Supplied information START

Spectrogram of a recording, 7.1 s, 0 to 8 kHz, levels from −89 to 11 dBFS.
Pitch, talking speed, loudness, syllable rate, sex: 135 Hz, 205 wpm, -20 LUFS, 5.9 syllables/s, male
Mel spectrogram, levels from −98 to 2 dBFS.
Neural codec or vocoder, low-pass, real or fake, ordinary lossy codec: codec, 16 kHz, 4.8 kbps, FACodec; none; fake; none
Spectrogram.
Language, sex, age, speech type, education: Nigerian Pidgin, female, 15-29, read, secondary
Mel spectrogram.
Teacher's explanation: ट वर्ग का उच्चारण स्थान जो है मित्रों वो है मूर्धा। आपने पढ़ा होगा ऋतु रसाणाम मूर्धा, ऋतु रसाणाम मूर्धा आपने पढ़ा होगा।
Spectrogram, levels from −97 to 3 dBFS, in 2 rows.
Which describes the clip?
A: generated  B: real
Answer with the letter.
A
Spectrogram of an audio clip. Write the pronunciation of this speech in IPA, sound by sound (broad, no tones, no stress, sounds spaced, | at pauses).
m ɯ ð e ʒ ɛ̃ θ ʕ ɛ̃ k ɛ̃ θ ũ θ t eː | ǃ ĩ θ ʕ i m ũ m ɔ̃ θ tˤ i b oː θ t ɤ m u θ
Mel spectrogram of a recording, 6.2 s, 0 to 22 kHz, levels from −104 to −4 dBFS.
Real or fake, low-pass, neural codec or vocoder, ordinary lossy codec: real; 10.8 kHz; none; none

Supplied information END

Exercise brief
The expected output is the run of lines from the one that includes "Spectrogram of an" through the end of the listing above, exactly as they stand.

Answer to this problem
Spectrogram of an audio clip. Write the pronunciation of this speech in IPA, sound by sound (broad, no tones, no stress, sounds spaced, | at pauses).
m ɯ ð e ʒ ɛ̃ θ ʕ ɛ̃ k ɛ̃ θ ũ θ t eː | ǃ ĩ θ ʕ i m ũ m ɔ̃ θ tˤ i b oː θ t ɤ m u θ
Mel spectrogram of a recording, 6.2 s, 0 to 22 kHz, levels from −104 to −4 dBFS.
Real or fake, low-pass, neural codec or vocoder, ordinary lossy codec: real; 10.8 kHz; none; none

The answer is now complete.